The paper proposed a new learning rate adaptation method. It approximates the currently lowest achievable loss, and derive the stepsize that achieve the loss under a linear approximation to the loss function. In general, the empirical results look great. Fantastic results are achieved across multiple benchmarks ranging from a very badly conditioned toy task to modern neural networks training. More importantly, almost no tuning is needed across these benchmarks. It is very exciting to see such method come out. However, the paper also has a major weakness.

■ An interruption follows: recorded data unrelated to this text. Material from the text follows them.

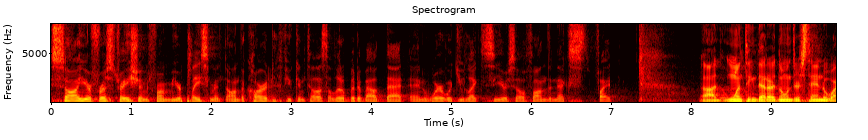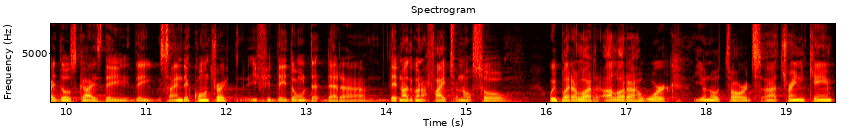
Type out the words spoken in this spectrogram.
saw your frustration from your placement on the card. If you can tell us a little bit about that and where would you like to see yourself on the next fight? Uh, one thing that I don't understand why those guys they they sign the contract if they don't that, that uh, they're not gonna fight you know so we put a lot a lot of work you know towards uh, training camp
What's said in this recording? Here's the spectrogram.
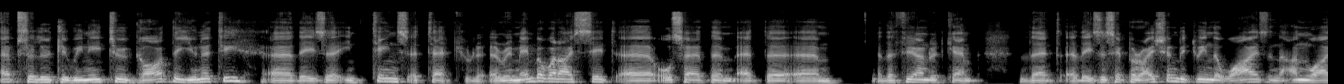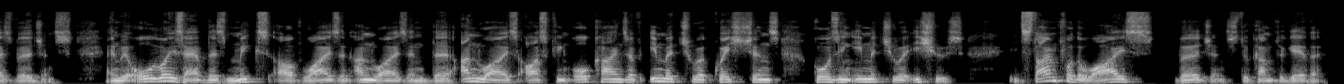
Absolutely. We need to guard the unity. Uh, there's an intense attack. Remember what I said uh, also at the, at the, um, the 300 camp that uh, there's a separation between the wise and the unwise virgins. And we always have this mix of wise and unwise, and the unwise asking all kinds of immature questions, causing immature issues. It's time for the wise virgins to come together,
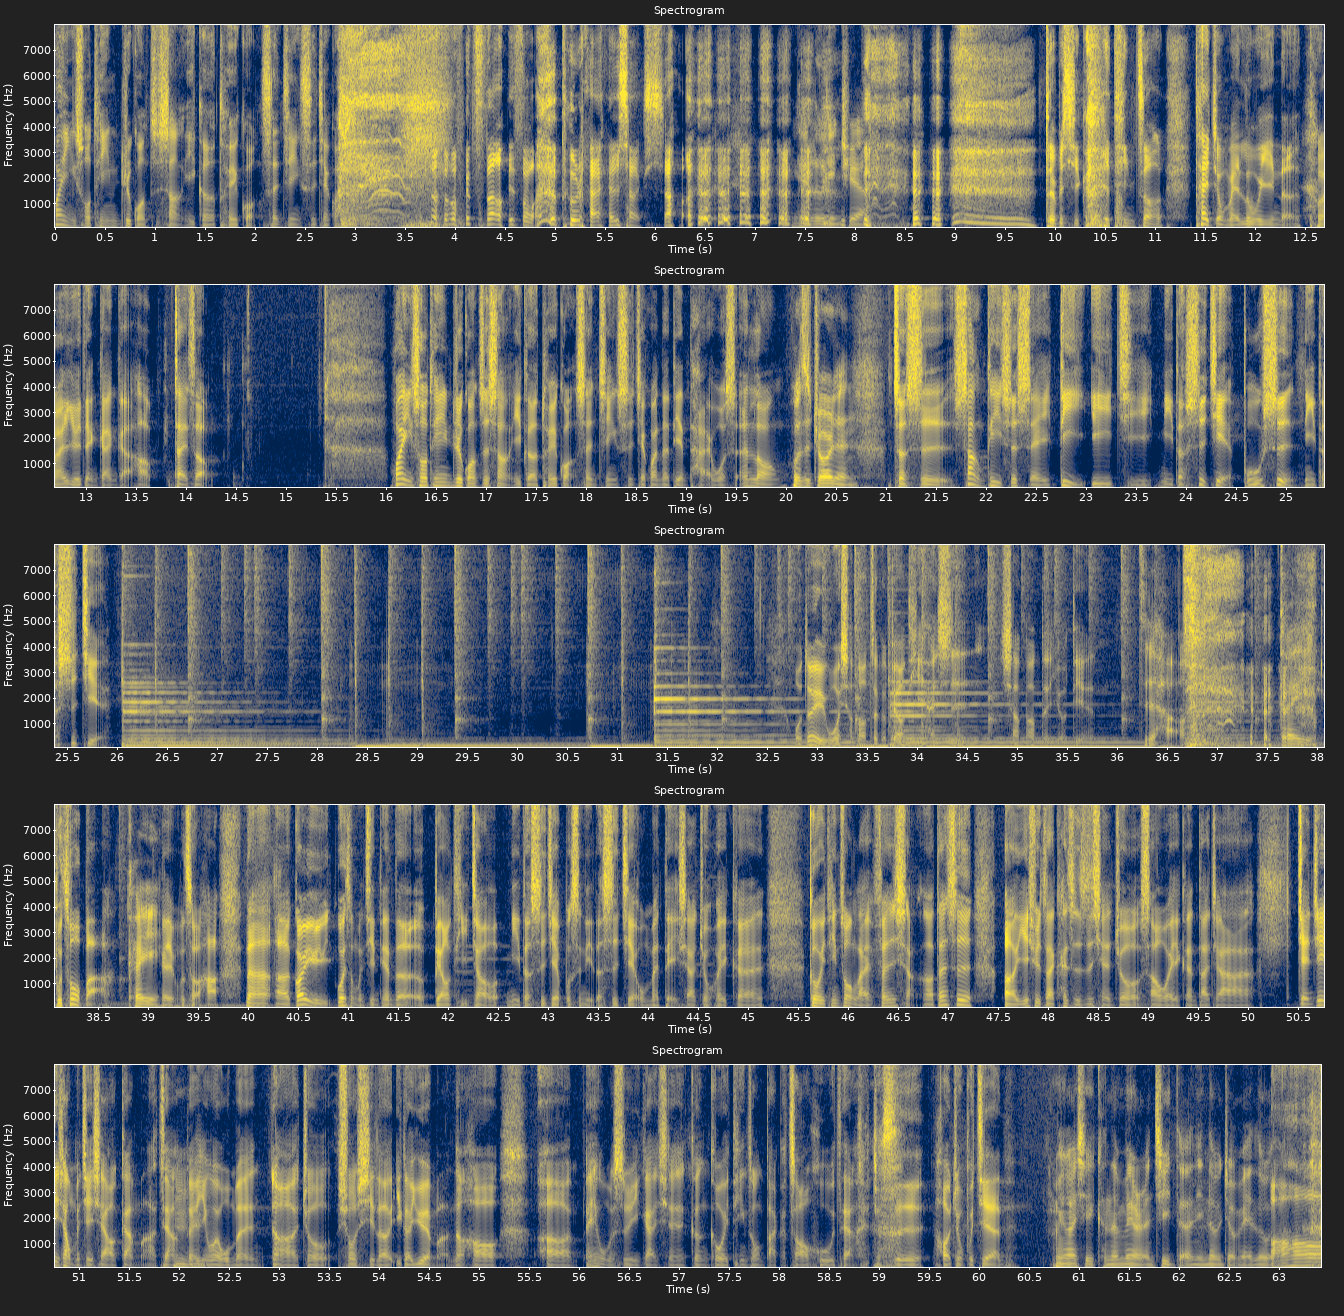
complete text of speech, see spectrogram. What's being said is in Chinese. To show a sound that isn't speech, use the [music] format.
欢迎收听《日光之上》，一个推广圣经世界观。[laughs] 我不知道为什么突然很想笑，你可以录进去啊。[laughs] 对不起各位听众，太久没录音了，突然有点尴尬。好，再上。欢迎收听《日光之上》，一个推广圣经世界观的电台。我是恩龙，我是 Jordan。这是《上帝是谁》第一集。你的世界不是你的世界。对于我想到这个标题还是相当的有点自豪，[laughs] 可以不错吧？可以可以不错。好，那呃，关于为什么今天的标题叫“你的世界不是你的世界”，我们等一下就会跟各位听众来分享啊。但是呃，也许在开始之前，就稍微跟大家简介一下我们接下来要干嘛，这样对，因为我们呃就休息了一个月嘛，然后呃，哎，我们是不是应该先跟各位听众打个招呼？这样就是好久不见。没关系，可能没有人记得你那么久没录哦，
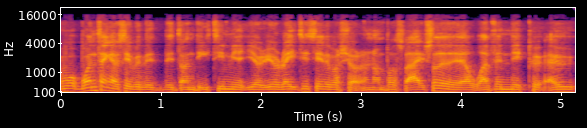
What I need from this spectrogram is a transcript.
well, one thing I would say with the, the Dundee team, you're you're right to say they were short of numbers, but actually the eleven they put out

The adaptation rule proposed is exactly the same to Polyak's step length, with a slight change that the update direction in the original Polyak's step length is now changed from gradient direction to a general update direction. See a description of this in the section 4 of the course note: https://web.stanford.edu/class/ee364b/lectures/subgrad_method_notes.pdf. I think the paper should mention this fact and humbly admit it. Instead of rebranding this as a new algorithm, just admitting that this work revisits Polayk's update rule. That being said, it does not degrade the contribution the paper made to demonstrate the effectiveness of this algorithm, with extra design of how to estimate the minimal loss. Another comment I want to make is that although the results look fantastic, there is little discussion in what aspect the method can help improve. It will be great to see some discussion of understanding the adaptation method, at least in some toy task domain, by probing into the properties of the adaptive rule in some way. Lastly, I do want to see some wall clock time comparisons between your method and the baseline. Such standard comparisons should be done for a optimization method paper.